## Exercise instructions
Please copy out all lines of the entries that contain the word "said".

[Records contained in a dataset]
+-------+

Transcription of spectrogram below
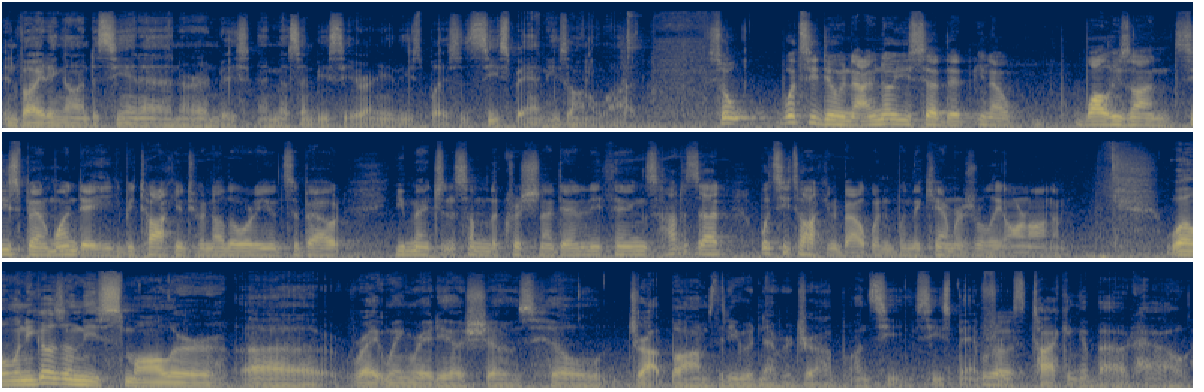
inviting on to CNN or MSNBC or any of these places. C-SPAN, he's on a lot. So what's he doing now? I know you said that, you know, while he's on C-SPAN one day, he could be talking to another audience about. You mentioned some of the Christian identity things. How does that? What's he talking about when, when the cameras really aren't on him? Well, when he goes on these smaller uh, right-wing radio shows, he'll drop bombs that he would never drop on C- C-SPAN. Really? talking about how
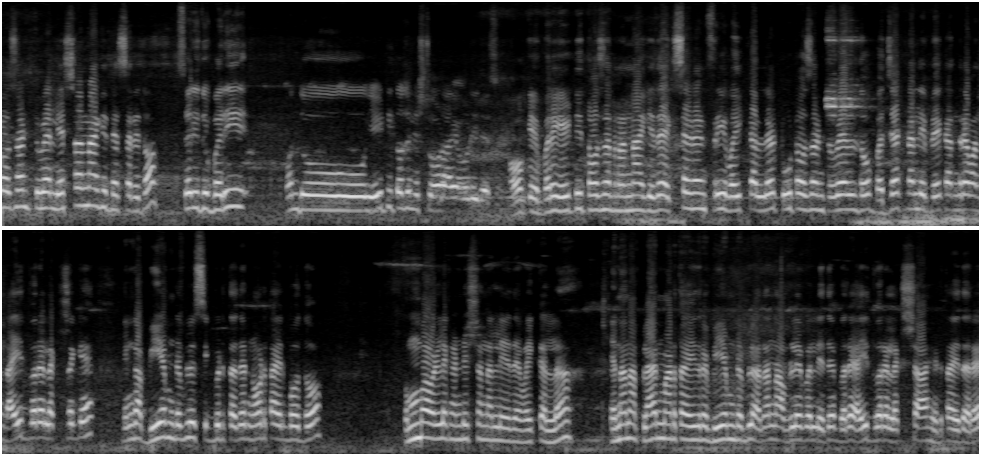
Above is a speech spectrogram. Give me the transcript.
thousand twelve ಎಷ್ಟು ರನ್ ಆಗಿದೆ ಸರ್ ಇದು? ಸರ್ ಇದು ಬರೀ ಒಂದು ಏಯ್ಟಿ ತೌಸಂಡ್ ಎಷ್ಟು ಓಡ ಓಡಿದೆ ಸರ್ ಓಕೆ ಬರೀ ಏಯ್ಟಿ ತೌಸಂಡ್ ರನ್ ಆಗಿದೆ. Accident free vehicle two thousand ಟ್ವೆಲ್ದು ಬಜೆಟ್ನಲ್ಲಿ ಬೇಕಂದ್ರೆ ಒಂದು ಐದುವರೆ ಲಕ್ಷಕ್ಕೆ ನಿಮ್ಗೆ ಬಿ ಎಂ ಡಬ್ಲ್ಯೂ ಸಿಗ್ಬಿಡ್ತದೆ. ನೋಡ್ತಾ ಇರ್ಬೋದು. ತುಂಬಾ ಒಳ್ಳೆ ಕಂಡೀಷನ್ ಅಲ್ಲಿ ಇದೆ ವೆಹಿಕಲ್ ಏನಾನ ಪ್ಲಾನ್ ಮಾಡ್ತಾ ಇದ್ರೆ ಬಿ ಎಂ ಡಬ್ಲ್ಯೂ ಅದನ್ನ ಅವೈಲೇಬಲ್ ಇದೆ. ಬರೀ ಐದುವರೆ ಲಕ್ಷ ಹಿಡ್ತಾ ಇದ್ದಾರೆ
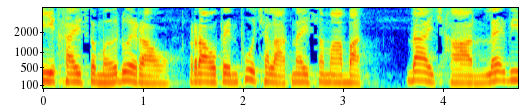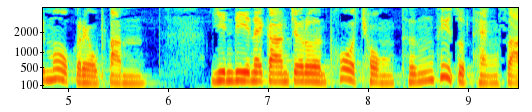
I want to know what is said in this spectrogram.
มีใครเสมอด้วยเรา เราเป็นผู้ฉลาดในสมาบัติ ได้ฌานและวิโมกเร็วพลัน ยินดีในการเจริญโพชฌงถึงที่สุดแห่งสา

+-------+

## Answer for the task
inviting on to CNN or MSNBC or any of these places. C-SPAN, he's on a lot. So what's he doing now? I know you said that, you know, while he's on C-SPAN one day, he could be talking to another audience about. You mentioned some of the Christian identity things. How does that? What's he talking about when, when the cameras really aren't on him? Well, when he goes on these smaller uh, right-wing radio shows, he'll drop bombs that he would never drop on C- C-SPAN. Really? talking about how
I want to know what is said in this spectrogram.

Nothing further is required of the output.